I normally like Crooks and Liars.
However, this time around, while blogging about the Autism Omnibus, Nicole let me down. Saying that “I don’t pretend to have any special medical knowledge; so I will link both sides of the thimerosal debate,” she then linked to Robert F. Kennedy, Jr.’s totally dishonest fearmongering piece of crap from two years ago and Arthur Allen’s voice of reason.
This is the sort of lack of critical thinking that comes from “presenting both sides of a debate” as though they are roughly equivalent when they are not. It’s like the press presenting creationist arguments alongside those of scientists. It’s far easier to present “both sides” than to bother to find out that one side’s position is without support. To help her realize this, for Nicole’s edification (and for the benefit of the antivaccinationists who are infesting the comments of Crooks and Liars), I present a little Respectfully Insolent™ education:

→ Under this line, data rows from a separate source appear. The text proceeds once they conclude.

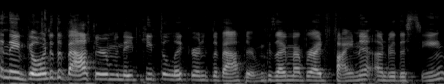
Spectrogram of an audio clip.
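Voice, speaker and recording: Spoken at a very fast pace with an American accent. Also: woman, medium pitch for a woman, lively intonation. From Utah, St. George. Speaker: podcast host. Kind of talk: casual chat.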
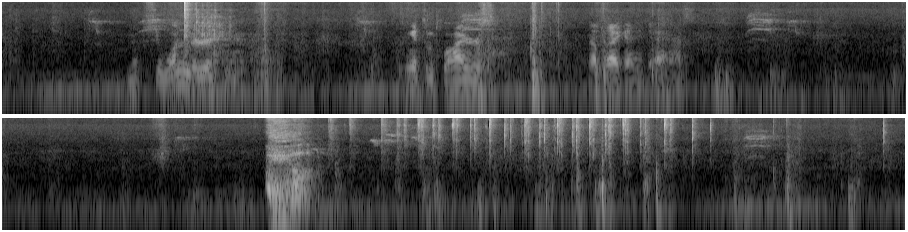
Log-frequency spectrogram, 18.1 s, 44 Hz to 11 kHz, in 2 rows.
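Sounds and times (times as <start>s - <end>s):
sharp clicks and taps: 12.3s - 17.0s.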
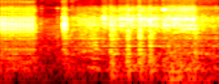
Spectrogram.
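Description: A short crank, then the engine catches at once and settles into an even idle; the start sounds normal.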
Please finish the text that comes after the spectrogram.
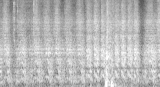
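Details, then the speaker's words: Mazda Miata just fitted with a Speedyefi Speeduino plug-and-play ECU: engine catches unevenly, with a ragged stumbling idle and sharp pops it did not make on earlier starts; hard starting, cause unconfirmed. "Alright, as you can see, it's still not perfect. It just struggled really. It literally did not struggle before I came out here."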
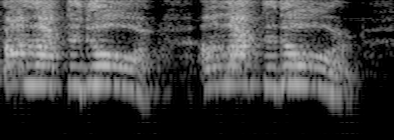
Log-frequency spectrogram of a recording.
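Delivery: shrill, very high screaming. Retelling a police officer at the car door: imitating a police officer screaming. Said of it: "while he's screaming at me outside of my door".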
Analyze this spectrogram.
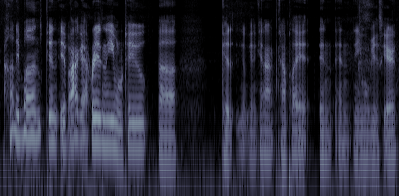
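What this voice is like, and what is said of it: Put-on country accent. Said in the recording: “I don't know why I'm talking country.”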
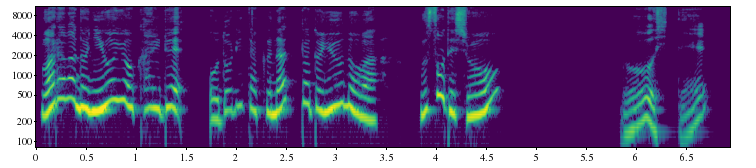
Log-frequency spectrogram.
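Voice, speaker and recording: A woman's voice: sits high, very animated, measured pace, warm tone, voice pushed up. A woman voicing a cheerful but wary female bush warbler, speaking in a lilting, prim and teasing way. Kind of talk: storybook reading.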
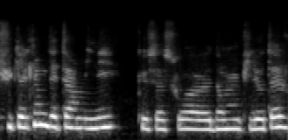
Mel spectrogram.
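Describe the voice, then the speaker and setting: The voice has a dark, mellow tone and a monotone, flat intonation, moving at a moderate pace. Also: woman. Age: 20s. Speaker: racing driver. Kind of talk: interview. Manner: hesitant, many fillers.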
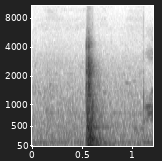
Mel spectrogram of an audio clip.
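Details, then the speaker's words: 2013 Honda Accord (smart entry) trunk that intermittently wouldn't open by remote or switch, after actuator and switch tested good: single sharp clunk as latch pops, faint settle; release works again via remote and trunk switch. "and now take your remote and there you go it's working again and using the trunk switch it also works"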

- Salon.com flushes its credibility down the toilet
- The Autism Omnibus: When you don’t have scientific evidence, tug on the heartstrings!
- Surprise, surprise! Andrew Wakefield was paid by lawyers to undermine the MMR vaccine

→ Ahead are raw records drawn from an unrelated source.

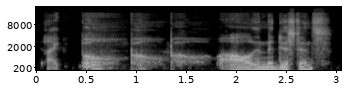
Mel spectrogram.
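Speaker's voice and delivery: soft unvoiced booms trailing into a whisper; whispered gunfire noises. Describing the neighborhood to listeners, whispered distant booms. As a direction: hush it like shots heard far across the city. Imitating far-off gunfire at night.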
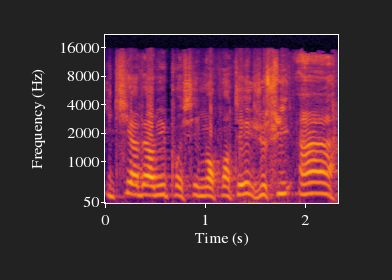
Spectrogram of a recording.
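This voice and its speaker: A man's voice: very high voice, quick pace, warm tone. A man leading a self-defense lesson, explaining each move step by step while demonstrating and counting the moves aloud. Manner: explains step by step, checks in with "d'accord?".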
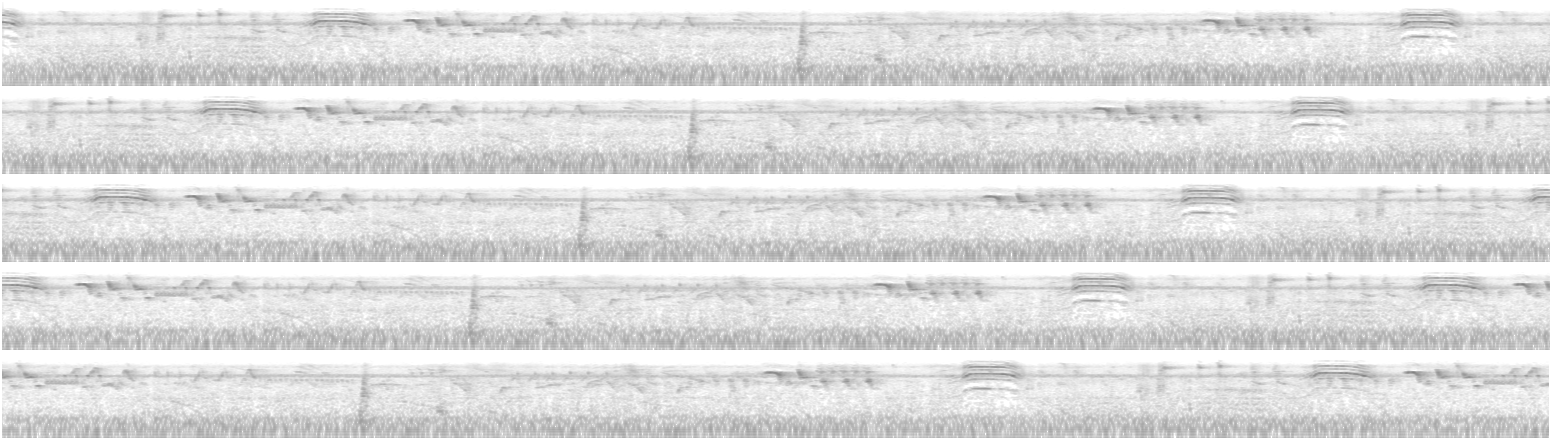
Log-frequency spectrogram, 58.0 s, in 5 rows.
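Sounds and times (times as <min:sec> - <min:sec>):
high whistled bird calls: 0:10.4 - 0:11.1, 0:13.0 - 0:21.8, 0:23.8 - 0:32.6, 0:34.6 - 0:42.2, 0:42.8 - 0:43.4, 0:45.4 - 0:54.2.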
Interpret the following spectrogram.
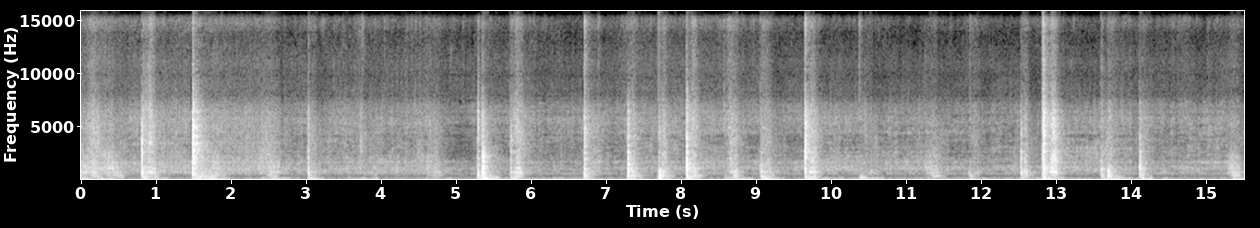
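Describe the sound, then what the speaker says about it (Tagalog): Repeated stirring of labong (bamboo shoots) in a cooking pot with a little broth left, heard as irregular sharp knocks and scrapes of a utensil against the pot, close and fairly loud, with short pauses between strokes. "Haluin na natin."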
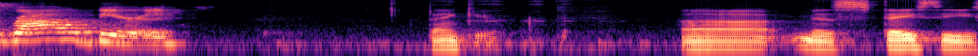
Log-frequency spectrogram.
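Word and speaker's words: Rauh-Bieri: how do you say your name ma'am it's rau berry thank you uh miss stacy staggs literal lobbyist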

- Arthur Allen-David Kirby Debate: All about a story with “legs”
- Even the zealots can’t defend this hypothesis any more

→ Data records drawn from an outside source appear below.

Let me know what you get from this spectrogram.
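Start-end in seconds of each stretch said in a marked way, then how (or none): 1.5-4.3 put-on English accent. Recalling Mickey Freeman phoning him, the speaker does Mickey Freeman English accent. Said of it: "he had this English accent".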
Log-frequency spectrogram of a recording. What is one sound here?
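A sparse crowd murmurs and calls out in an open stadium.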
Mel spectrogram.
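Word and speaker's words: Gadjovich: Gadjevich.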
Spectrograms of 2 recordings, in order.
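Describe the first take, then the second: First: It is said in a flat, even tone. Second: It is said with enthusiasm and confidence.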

- Another Salvo in the Mercury/Autism Controversy
- Arthur Allen on conflicts of interest in the mercury militia movement
- Autism Omnibus crashing?
- Robert F. Kennedy Junior’s completely dishonest thimerosal article
- Lies, damn lies, and quote mining
- “On a mission to discredit any and all evidence of a mercury-autism linkage”
- Anti-mercury warriors descending further into the depths
And, there’s more where that came from, if needed. Commenting about an issue requires more than just posting links to “both sides.” What Nicole did was no different from saying, “I don’t pretend to have any special knowledge of biology, so I will link both sides on the evolution debate,” and then linking to TalkOrigins and Answers in Genesis.